BEGIN

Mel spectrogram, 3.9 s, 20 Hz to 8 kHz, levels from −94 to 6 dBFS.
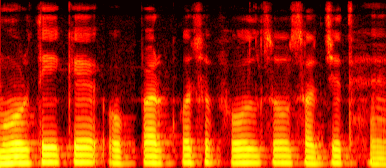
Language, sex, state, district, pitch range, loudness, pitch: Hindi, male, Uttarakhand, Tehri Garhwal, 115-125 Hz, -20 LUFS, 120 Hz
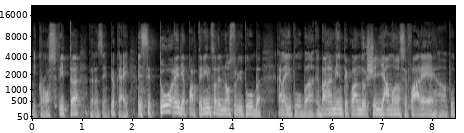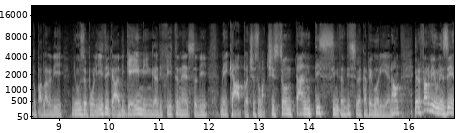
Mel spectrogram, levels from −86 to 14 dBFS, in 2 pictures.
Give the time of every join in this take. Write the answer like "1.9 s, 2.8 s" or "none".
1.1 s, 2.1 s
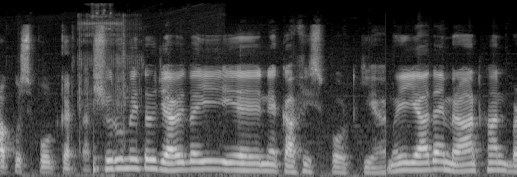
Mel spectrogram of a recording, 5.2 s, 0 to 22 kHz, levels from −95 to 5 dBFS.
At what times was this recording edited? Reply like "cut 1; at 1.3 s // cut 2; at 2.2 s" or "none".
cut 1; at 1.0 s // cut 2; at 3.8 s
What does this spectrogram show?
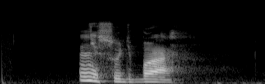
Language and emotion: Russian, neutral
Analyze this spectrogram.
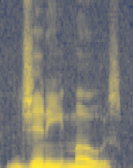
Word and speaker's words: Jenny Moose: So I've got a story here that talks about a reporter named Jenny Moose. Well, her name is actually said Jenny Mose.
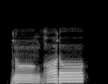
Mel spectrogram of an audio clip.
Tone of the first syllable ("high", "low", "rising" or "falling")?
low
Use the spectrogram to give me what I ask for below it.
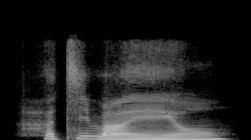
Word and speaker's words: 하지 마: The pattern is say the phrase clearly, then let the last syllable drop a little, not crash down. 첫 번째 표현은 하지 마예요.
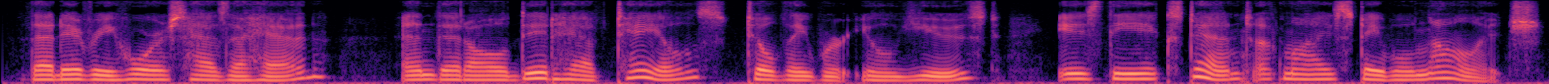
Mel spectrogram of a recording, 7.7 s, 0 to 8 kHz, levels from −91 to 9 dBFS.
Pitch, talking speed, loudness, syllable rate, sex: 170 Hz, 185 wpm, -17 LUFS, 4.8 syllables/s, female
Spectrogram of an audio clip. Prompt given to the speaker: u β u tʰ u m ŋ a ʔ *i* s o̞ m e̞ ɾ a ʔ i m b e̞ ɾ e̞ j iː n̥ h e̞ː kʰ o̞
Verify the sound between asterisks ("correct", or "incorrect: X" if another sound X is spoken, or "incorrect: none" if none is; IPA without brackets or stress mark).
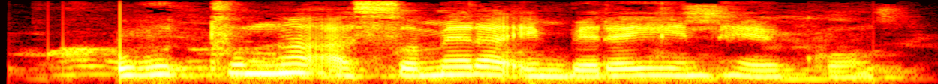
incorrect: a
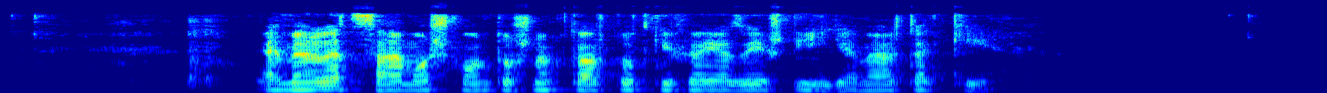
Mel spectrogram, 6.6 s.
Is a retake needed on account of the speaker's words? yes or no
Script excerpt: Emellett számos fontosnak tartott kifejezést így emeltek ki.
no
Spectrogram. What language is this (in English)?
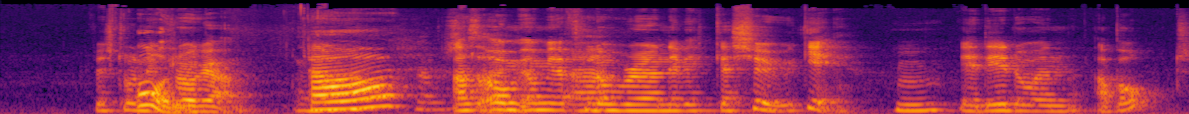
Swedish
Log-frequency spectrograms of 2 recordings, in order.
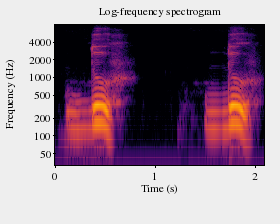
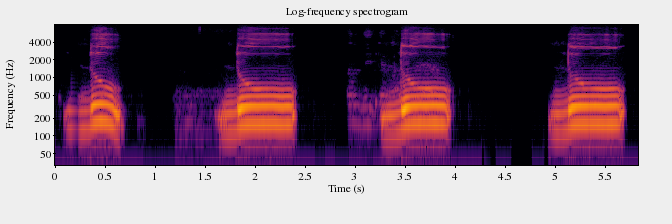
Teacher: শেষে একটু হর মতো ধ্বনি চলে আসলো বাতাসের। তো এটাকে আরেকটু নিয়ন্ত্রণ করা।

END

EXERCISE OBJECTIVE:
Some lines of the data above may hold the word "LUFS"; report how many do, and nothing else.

SOLUTION BELOW:
2